internet PIONEER Michael Hauben
This year, 2004, Columbia University in NYC is celebrating the 250th anniversary of its founding as
King's College in 1754. As part of the celebration, nominations were solicited honoring alumni whose
contributions were before their time. Michael Hauben was nominated for his research and writings
concerning netizens and the Internet. The nomination was chosen for display on the website commemorating
the 250 years of Columbia University. Accessed
The text at that website reads:
Michael F. Hauben
Columbia College 1995
Teachers College 1997
Internet Pioneer, Author
Michael F. Hauben (1973-2001)
While the prevalence and universality of the Internet today may lead some to take it for granted, Michael Hauben did not. A pioneer in the study of the Internet's impact on society, Hauben helped identify the collaborative nature of the Internet and its effects on the global community. Credited with coining and popularizing the term netizen (net + citizen), Hauben, with his mother, Ronda, co-wrote the seminal Netizens: On the History and Impact of Usenet and the Internet (IEEE Computer Society Press, 1997), which outlined the growth and role of the medium in the world and was published in both English and Japanese.
Born on May 1, 1973, in Boston, Michael Hauben was an early participant in electronic bulletin boards. He graduated from Columbia University in 1995 with a bachelor's degree in computer science; following that, he entered the program Communication, Computing and Technology at Teacher's College and received a master's degree in 1997. Of particular interest to Hauben was understanding the democratization of the Internet and the participation of netizens in the global community to build the Net. He viewed the Internet as a reflection of democracy at work. An editor of the online newsletter "The Amateur Computerist," Hauben gave talks on the Internet in locales ranging from Beppu, Japan, to Corfu, Greece, to Montreal, Canada, to the Catskills region in New York. After sustaining injuries resulting from an accident in December 1999, when he was hit by a cab, Hauben died in June 2001. A champion of the Internet, he truly was a netizen.
"I like to think of you as a netizen."
Review Michael died suddenly on June 27, 2001. He was co-author of the
"Netizens: On the History and Impact of Usenet and the Internet" published in an English and Japanese edition and also available online.Through his interactive online research Michael coined the term "Netizen" and introduced it into popular use.In his 1992 article "The Net and Netizens: The Impact the Net Has on People's Lives" Michael wrote "Welcome to the 21st Century.
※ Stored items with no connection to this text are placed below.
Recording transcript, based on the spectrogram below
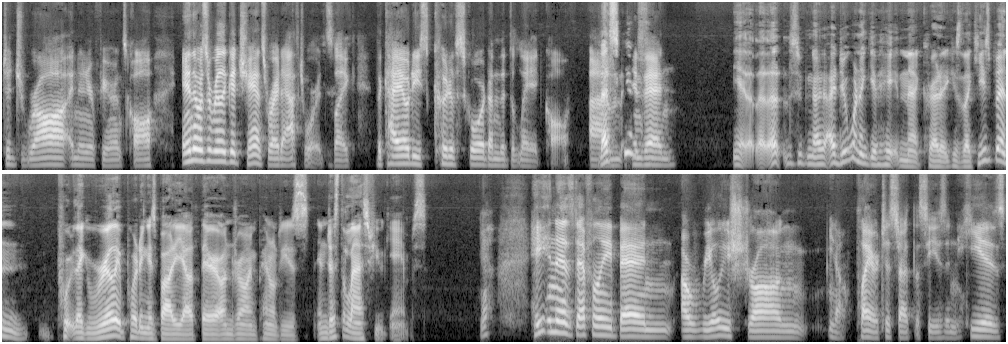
to draw an interference call. And there was a really good chance right afterwards. Like the Coyotes could have scored on the delayed call. Um, and then yeah, that, that, I do want to give Hayton that credit because like he's been put, like really putting his body out there on drawing penalties in just the last few games. Yeah, Hayton has definitely been a really strong you know player to start the season. He is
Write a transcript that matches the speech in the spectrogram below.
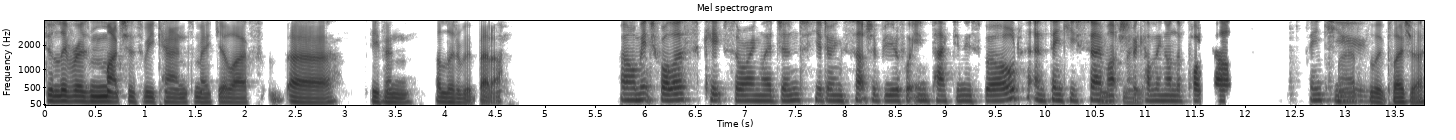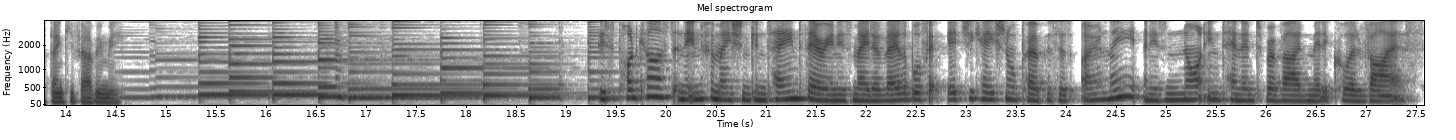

You are a Netizen (a Net Citizen), and you exist as a citizen of the world thanks to the global connectivity that the Net makes possible. You consider everyone as your compatriot. You physically live in one country but you are in contact with much of the world via the global computer network. Virtually, you live next door to every other single Netizen in the world. Geographical separation is replaced by existence in the same virtual space."Through Michael's writing online the term spread around the world.In the Preface to Netizens, Michael wrote:"My initial research concerned the origins and development of the global discussion forum Usenet....I wanted to explore the larger Net and what it was and its significance. This is when my research uncovered the remaining details that helped me to recognize the emergence of Netizens. There are people online who actively contribute towards the development of the Net. These people understand the value of collective work and the communal aspects of public communications. These are the people who discuss and debate topics in a constructive manner, who e-mail answers to people and provide help to new-comers, who maintain FAQ files and other public information repositories, who maintain mailing lists, and so on. These are people who discuss the nature and role of this new communications medium. These are the people who act as citizens of the Net."His pioneering research led to his being invited to Japan to speak where he met Dave Farber and Michael appeared in documentaries about the Internet on TV Tokyo and had been frequently consulted to comment on the growing importance of this new democratic medium.He had been an active member of the online community since the early 1980s.When she learned of Michael's death, one of the founding members of the Computer Professionals for Social Responsibility wrote "I so regret the death of the original Netizen.""Netizens: On the History and Impact of Usenet and the Internet" was published by the IEEE Computer Society in 1997 and also appears in an online edition at http://www.columbia.edu/~rh120
with great sadness and great respect,
ronda at ais.org